It is not difficult to trace the influence of Bullard's teacher Herbert Howells (particularly, as John Turner has pointed out in an article in The Recorder Magazine, in his use of an inflected scale with a sharpened fourth and flattened seventh) and that of Britten: growing up at a time when each new work of Britten's was a major event, it is clear that works such as his Ceremony of Carols, and his Spring Symphony made a lasting impression on the young composer. But there are other influences: Philip Scowcroft has recently pointed out (in an article in the British Music Society Newsletter) the influence of twelve-note techniques in Three Picasso Portraits and Circular Melody, and twelve note rows appear in the most unlikely places: in several of the movements of Fifty for Flute for instance, in vocal works such as Ground Song and The Sea of Faith, and in several orchestral pieces: Scherzo for Swinburne, the Sinfonietta and in Fanfares (this last is also notable for its consistent use of a permutated rhythmic motif). As with the challenge of writing music for beginners with their limited range of notes and rhythms, Bullard relishes wrestling with a sometimes intractable sequence of a note-row, and the challenge to find the wider-ranging textural and rhythmical solutions that this often provides. But a number of other influences also go into the Bullard melting pot: the complex harmonies and rhythms of jazz, the repeated figurations of minimalism, the shapely melodies of popular and folk-music: all of these have contributed to a musical style which is a unique blend of harmonic richness, rhythmic drive, imagination and sensitivity.
Currently Alan Bullard is much in demand, both for his instrumental and vocal music. He is increasingly building a reputation as a composer of choral music for youth and community choirs and many of his works have been performed and workshopped in Great Britain and abroad: he was the Composer in Residence for the 1999 Convention of the Association of British Choral Directors and during 2000 he completed five commissions for works from amateur and/or youth choirs.
Brief facts about Alan Bullard
I was born in South London on August 4th 1947, and my family moved to a house in Blackheath (South East London) in 1950.
I went to Invicta Primary School, Sherington Junior School and St. Olave's Grammar School (near Tower Bridge): then the Royal College of Music where I studied composition with Herbert Howells and piano with Antony Hopkins, then Nottingham University where I studied musical analysis with Arnold Whittall.

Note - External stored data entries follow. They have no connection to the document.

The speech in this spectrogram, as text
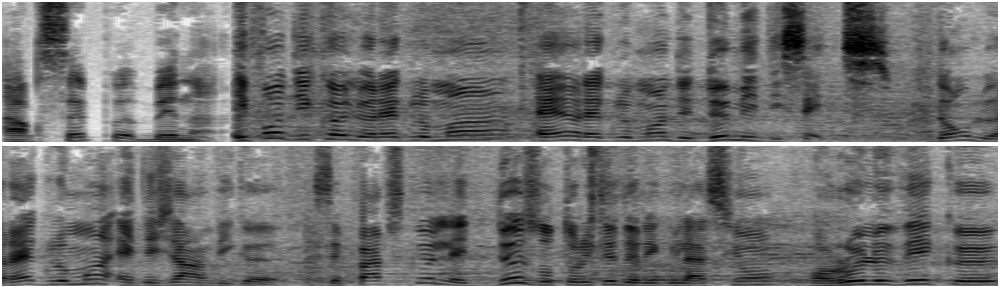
ARCEP Bénin. Il faut dire que le règlement est un règlement de 2017 donc le règlement est déjà en vigueur. C'est parce que les deux autorités de régulation ont relevé que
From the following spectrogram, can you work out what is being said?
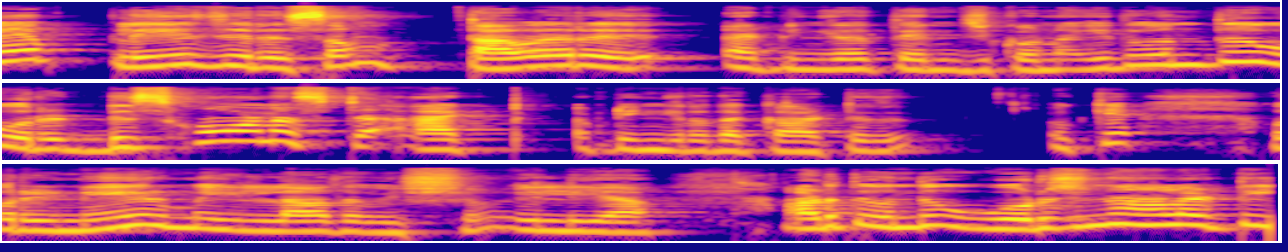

I taught free-lance in London for a few years and then in 1975 I moved to north-east Essex to teach at Colchester Institute, living first in a cottage in Fordham and then, shortly after my marriage to Jan in 1981, to a house near the centre of Colchester, where we still live. In 2005 I left Colchester Institute to concentrate on my work as a composer.